ACTION ITEM:
Each record below is to be output with no change at all.
*** INPUT DATA Section Begins ***
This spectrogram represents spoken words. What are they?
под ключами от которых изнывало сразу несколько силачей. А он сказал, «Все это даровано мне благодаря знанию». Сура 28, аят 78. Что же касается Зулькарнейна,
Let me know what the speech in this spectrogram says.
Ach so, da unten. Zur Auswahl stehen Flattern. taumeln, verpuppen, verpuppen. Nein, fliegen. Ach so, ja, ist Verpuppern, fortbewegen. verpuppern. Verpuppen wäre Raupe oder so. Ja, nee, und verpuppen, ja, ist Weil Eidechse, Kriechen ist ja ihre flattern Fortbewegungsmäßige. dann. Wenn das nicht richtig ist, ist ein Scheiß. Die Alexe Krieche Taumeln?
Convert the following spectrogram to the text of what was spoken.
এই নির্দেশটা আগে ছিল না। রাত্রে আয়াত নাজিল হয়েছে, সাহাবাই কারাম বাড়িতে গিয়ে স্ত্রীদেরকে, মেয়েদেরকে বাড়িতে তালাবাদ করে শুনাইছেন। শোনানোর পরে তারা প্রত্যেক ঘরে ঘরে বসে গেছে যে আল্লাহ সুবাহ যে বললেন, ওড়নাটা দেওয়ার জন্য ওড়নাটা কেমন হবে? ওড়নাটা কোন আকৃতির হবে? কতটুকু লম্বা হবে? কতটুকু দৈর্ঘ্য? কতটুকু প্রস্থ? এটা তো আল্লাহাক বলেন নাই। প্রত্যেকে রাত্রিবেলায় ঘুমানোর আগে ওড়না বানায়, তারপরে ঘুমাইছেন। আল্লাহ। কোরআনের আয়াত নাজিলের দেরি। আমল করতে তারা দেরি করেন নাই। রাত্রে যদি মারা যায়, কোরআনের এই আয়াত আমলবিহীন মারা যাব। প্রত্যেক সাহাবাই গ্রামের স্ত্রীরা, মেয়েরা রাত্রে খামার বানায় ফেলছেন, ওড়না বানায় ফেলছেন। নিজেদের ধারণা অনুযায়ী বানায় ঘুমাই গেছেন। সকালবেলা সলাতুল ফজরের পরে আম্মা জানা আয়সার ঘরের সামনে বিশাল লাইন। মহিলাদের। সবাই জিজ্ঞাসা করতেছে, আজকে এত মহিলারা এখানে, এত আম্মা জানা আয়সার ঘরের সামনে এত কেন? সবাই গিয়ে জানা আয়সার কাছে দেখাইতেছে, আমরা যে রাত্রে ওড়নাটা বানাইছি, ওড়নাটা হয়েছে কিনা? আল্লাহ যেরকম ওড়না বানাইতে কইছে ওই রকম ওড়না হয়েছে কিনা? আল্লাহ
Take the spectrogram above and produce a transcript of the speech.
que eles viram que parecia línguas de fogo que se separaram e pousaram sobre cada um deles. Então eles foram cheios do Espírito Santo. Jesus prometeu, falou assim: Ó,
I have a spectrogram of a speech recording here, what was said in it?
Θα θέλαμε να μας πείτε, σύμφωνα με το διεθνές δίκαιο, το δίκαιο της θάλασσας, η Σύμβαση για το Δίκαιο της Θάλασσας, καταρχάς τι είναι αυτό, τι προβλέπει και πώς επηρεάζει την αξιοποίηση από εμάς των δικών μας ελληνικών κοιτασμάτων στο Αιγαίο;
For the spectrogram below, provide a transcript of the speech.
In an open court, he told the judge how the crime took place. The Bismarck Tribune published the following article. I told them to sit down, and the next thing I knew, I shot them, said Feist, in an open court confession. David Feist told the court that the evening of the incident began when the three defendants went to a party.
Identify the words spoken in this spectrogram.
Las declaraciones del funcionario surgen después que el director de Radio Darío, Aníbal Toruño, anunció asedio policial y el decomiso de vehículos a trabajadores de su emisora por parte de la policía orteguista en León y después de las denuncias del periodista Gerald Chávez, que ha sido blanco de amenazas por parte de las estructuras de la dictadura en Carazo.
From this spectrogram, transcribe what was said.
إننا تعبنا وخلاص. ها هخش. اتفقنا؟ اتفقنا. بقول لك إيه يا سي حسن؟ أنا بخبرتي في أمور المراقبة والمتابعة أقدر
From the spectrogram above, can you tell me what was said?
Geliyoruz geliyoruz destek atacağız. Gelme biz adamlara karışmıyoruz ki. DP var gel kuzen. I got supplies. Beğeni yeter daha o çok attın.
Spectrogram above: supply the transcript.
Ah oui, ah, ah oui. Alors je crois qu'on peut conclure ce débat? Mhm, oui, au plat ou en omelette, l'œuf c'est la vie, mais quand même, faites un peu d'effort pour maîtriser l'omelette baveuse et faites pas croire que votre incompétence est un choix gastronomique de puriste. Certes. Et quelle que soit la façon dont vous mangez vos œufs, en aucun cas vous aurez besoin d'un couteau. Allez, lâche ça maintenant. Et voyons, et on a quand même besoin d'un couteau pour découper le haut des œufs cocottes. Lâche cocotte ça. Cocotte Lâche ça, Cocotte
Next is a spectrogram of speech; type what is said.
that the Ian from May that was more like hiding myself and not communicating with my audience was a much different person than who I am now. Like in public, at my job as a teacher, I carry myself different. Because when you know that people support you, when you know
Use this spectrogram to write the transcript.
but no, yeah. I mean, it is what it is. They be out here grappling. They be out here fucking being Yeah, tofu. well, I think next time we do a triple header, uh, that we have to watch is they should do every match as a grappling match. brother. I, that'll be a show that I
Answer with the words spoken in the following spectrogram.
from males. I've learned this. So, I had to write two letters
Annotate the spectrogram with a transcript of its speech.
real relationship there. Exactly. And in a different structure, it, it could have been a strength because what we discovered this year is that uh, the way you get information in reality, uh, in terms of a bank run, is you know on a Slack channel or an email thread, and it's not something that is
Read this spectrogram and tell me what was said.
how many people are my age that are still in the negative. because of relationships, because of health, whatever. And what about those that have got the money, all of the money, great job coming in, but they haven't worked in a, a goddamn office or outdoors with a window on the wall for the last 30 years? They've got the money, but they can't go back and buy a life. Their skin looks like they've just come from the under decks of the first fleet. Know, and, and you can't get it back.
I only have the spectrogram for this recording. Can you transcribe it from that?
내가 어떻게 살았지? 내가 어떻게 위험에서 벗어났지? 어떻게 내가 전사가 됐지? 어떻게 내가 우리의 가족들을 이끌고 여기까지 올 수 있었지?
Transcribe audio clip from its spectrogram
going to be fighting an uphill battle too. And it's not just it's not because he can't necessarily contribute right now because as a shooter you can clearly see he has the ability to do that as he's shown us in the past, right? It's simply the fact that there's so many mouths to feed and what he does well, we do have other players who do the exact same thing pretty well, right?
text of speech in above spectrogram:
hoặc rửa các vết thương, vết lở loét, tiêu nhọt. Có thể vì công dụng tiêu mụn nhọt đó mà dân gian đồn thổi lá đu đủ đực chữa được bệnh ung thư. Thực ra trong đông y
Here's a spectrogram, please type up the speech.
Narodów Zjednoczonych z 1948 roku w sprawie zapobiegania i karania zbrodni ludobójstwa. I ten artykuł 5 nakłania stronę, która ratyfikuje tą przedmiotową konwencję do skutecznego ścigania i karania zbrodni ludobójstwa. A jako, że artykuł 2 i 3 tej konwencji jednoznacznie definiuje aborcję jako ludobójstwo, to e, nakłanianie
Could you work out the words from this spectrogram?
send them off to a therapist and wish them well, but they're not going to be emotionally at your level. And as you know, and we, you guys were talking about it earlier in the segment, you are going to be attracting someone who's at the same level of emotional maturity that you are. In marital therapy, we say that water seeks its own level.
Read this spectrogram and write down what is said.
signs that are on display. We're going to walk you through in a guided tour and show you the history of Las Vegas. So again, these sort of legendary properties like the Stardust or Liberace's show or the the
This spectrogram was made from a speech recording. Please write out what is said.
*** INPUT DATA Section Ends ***
EXERCISE ANSWER:
This spectrogram represents spoken words. What are they?
под ключами от которых изнывало сразу несколько силачей. А он сказал, «Все это даровано мне благодаря знанию». Сура 28, аят 78. Что же касается Зулькарнейна,
Let me know what the speech in this spectrogram says.
Ach so, da unten. Zur Auswahl stehen Flattern. taumeln, verpuppen, verpuppen. Nein, fliegen. Ach so, ja, ist Verpuppern, fortbewegen. verpuppern. Verpuppen wäre Raupe oder so. Ja, nee, und verpuppen, ja, ist Weil Eidechse, Kriechen ist ja ihre flattern Fortbewegungsmäßige. dann. Wenn das nicht richtig ist, ist ein Scheiß. Die Alexe Krieche Taumeln?
Convert the following spectrogram to the text of what was spoken.
এই নির্দেশটা আগে ছিল না। রাত্রে আয়াত নাজিল হয়েছে, সাহাবাই কারাম বাড়িতে গিয়ে স্ত্রীদেরকে, মেয়েদেরকে বাড়িতে তালাবাদ করে শুনাইছেন। শোনানোর পরে তারা প্রত্যেক ঘরে ঘরে বসে গেছে যে আল্লাহ সুবাহ যে বললেন, ওড়নাটা দেওয়ার জন্য ওড়নাটা কেমন হবে? ওড়নাটা কোন আকৃতির হবে? কতটুকু লম্বা হবে? কতটুকু দৈর্ঘ্য? কতটুকু প্রস্থ? এটা তো আল্লাহাক বলেন নাই। প্রত্যেকে রাত্রিবেলায় ঘুমানোর আগে ওড়না বানায়, তারপরে ঘুমাইছেন। আল্লাহ। কোরআনের আয়াত নাজিলের দেরি। আমল করতে তারা দেরি করেন নাই। রাত্রে যদি মারা যায়, কোরআনের এই আয়াত আমলবিহীন মারা যাব। প্রত্যেক সাহাবাই গ্রামের স্ত্রীরা, মেয়েরা রাত্রে খামার বানায় ফেলছেন, ওড়না বানায় ফেলছেন। নিজেদের ধারণা অনুযায়ী বানায় ঘুমাই গেছেন। সকালবেলা সলাতুল ফজরের পরে আম্মা জানা আয়সার ঘরের সামনে বিশাল লাইন। মহিলাদের। সবাই জিজ্ঞাসা করতেছে, আজকে এত মহিলারা এখানে, এত আম্মা জানা আয়সার ঘরের সামনে এত কেন? সবাই গিয়ে জানা আয়সার কাছে দেখাইতেছে, আমরা যে রাত্রে ওড়নাটা বানাইছি, ওড়নাটা হয়েছে কিনা? আল্লাহ যেরকম ওড়না বানাইতে কইছে ওই রকম ওড়না হয়েছে কিনা? আল্লাহ
Take the spectrogram above and produce a transcript of the speech.
que eles viram que parecia línguas de fogo que se separaram e pousaram sobre cada um deles. Então eles foram cheios do Espírito Santo. Jesus prometeu, falou assim: Ó,
I have a spectrogram of a speech recording here, what was said in it?
Θα θέλαμε να μας πείτε, σύμφωνα με το διεθνές δίκαιο, το δίκαιο της θάλασσας, η Σύμβαση για το Δίκαιο της Θάλασσας, καταρχάς τι είναι αυτό, τι προβλέπει και πώς επηρεάζει την αξιοποίηση από εμάς των δικών μας ελληνικών κοιτασμάτων στο Αιγαίο;
For the spectrogram below, provide a transcript of the speech.
In an open court, he told the judge how the crime took place. The Bismarck Tribune published the following article. I told them to sit down, and the next thing I knew, I shot them, said Feist, in an open court confession. David Feist told the court that the evening of the incident began when the three defendants went to a party.
Identify the words spoken in this spectrogram.
Las declaraciones del funcionario surgen después que el director de Radio Darío, Aníbal Toruño, anunció asedio policial y el decomiso de vehículos a trabajadores de su emisora por parte de la policía orteguista en León y después de las denuncias del periodista Gerald Chávez, que ha sido blanco de amenazas por parte de las estructuras de la dictadura en Carazo.
From this spectrogram, transcribe what was said.
إننا تعبنا وخلاص. ها هخش. اتفقنا؟ اتفقنا. بقول لك إيه يا سي حسن؟ أنا بخبرتي في أمور المراقبة والمتابعة أقدر
From the spectrogram above, can you tell me what was said?
Geliyoruz geliyoruz destek atacağız. Gelme biz adamlara karışmıyoruz ki. DP var gel kuzen. I got supplies. Beğeni yeter daha o çok attın.
Spectrogram above: supply the transcript.
Ah oui, ah, ah oui. Alors je crois qu'on peut conclure ce débat? Mhm, oui, au plat ou en omelette, l'œuf c'est la vie, mais quand même, faites un peu d'effort pour maîtriser l'omelette baveuse et faites pas croire que votre incompétence est un choix gastronomique de puriste. Certes. Et quelle que soit la façon dont vous mangez vos œufs, en aucun cas vous aurez besoin d'un couteau. Allez, lâche ça maintenant. Et voyons, et on a quand même besoin d'un couteau pour découper le haut des œufs cocottes. Lâche cocotte ça. Cocotte Lâche ça, Cocotte
Next is a spectrogram of speech; type what is said.
that the Ian from May that was more like hiding myself and not communicating with my audience was a much different person than who I am now. Like in public, at my job as a teacher, I carry myself different. Because when you know that people support you, when you know
Use this spectrogram to write the transcript.
but no, yeah. I mean, it is what it is. They be out here grappling. They be out here fucking being Yeah, tofu. well, I think next time we do a triple header, uh, that we have to watch is they should do every match as a grappling match. brother. I, that'll be a show that I
Answer with the words spoken in the following spectrogram.
from males. I've learned this. So, I had to write two letters
Annotate the spectrogram with a transcript of its speech.
real relationship there. Exactly. And in a different structure, it, it could have been a strength because what we discovered this year is that uh, the way you get information in reality, uh, in terms of a bank run, is you know on a Slack channel or an email thread, and it's not something that is
Read this spectrogram and tell me what was said.
how many people are my age that are still in the negative. because of relationships, because of health, whatever. And what about those that have got the money, all of the money, great job coming in, but they haven't worked in a, a goddamn office or outdoors with a window on the wall for the last 30 years? They've got the money, but they can't go back and buy a life. Their skin looks like they've just come from the under decks of the first fleet. Know, and, and you can't get it back.
I only have the spectrogram for this recording. Can you transcribe it from that?
내가 어떻게 살았지? 내가 어떻게 위험에서 벗어났지? 어떻게 내가 전사가 됐지? 어떻게 내가 우리의 가족들을 이끌고 여기까지 올 수 있었지?
Transcribe audio clip from its spectrogram
going to be fighting an uphill battle too. And it's not just it's not because he can't necessarily contribute right now because as a shooter you can clearly see he has the ability to do that as he's shown us in the past, right? It's simply the fact that there's so many mouths to feed and what he does well, we do have other players who do the exact same thing pretty well, right?
text of speech in above spectrogram:
hoặc rửa các vết thương, vết lở loét, tiêu nhọt. Có thể vì công dụng tiêu mụn nhọt đó mà dân gian đồn thổi lá đu đủ đực chữa được bệnh ung thư. Thực ra trong đông y
Here's a spectrogram, please type up the speech.
Narodów Zjednoczonych z 1948 roku w sprawie zapobiegania i karania zbrodni ludobójstwa. I ten artykuł 5 nakłania stronę, która ratyfikuje tą przedmiotową konwencję do skutecznego ścigania i karania zbrodni ludobójstwa. A jako, że artykuł 2 i 3 tej konwencji jednoznacznie definiuje aborcję jako ludobójstwo, to e, nakłanianie
Could you work out the words from this spectrogram?
send them off to a therapist and wish them well, but they're not going to be emotionally at your level. And as you know, and we, you guys were talking about it earlier in the segment, you are going to be attracting someone who's at the same level of emotional maturity that you are. In marital therapy, we say that water seeks its own level.
Read this spectrogram and write down what is said.
signs that are on display. We're going to walk you through in a guided tour and show you the history of Las Vegas. So again, these sort of legendary properties like the Stardust or Liberace's show or the the
This spectrogram was made from a speech recording. Please write out what is said.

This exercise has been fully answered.